On Friday, the Pakistan Cricket Board (PCB) disclosed that the Court of Arbitration for Sports (CAS) fined Rs4.25 million to cricketer Umar Akmal and decreased his suspension to 12 months.
According to a press statement released by the PCB, Akmal was found guilty of breaching Article 2.4.4 of the Ant-Corruption Code and a fine of Rs4.25 million was imposed on him.
Akmal, according to the PCB, after paying a fine of Rs4,250,000 and completing a rehab program under the Anti-Corruption Code of the PCB, will be entitled to return to cricket.
Akmal’s request to have his two cell phones returned to him was denied by the CAS. The court claimed that, for separate inquiries, the PCB keeps the phones and it has the right to do so.
On 27 April 2020, in two separate cases, the Chairman of the Disciplinary Panel found Umar Akmal guilty on two counts of separate violations of Article 2.4.4 of the PCB Anti-Corruption Code and imposed a three-year ban, with periods of ineligibility to run concurrently.
On 29 July 2020, after Akmal challenged against the ruling, the Independent Adjudicator amended the verdict and shortened the duration of disqualification to 18 months.

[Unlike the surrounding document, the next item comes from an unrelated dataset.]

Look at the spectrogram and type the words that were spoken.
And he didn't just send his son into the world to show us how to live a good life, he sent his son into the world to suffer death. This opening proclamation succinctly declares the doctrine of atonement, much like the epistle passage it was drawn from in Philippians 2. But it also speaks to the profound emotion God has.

Both the PCB and Akmal had appealed against this ruling to the CAS, the latter arguing that he was not guilty of the charges, while the PCB’s appeal had been lodged “focusing on a point of law relating to the combined execution of the sentences for the two charges upheld by the independent adjudicator.”
The PCB reminded all cricketers to immediately report match-fixing and spot-fixing incidences as they occur to assist “the anti-corruption unit attempt to eradicate the anathema of fixing.”
PCB disciplinary committee bans Umar Akmal for three years
After he disclosed in an interview that he was offered $200,000 by fixers to abandon two shipments in one of the matches, Akmal had landed in hot water. He had also said that money had been offered to miss games against India.
I was once offered $200,000 for two deliveries to leave in a match. He had said in the interview that I had also been offered to miss games against India.
During the ICC Cricket World cup, including the 2015 edition in Australia and New Zealand, the batsman also said he was approached by fixers.
However, Akmal had neglected in this matter and failed to report this to the anti-corruption unit.
According to the Anti-Corruption Code 2.4.4 and 2.4.5 of the ICC, players are obliged to reveal all the unethical methods they have taken in any case and there is a minimum penalty of five years for failure to do so.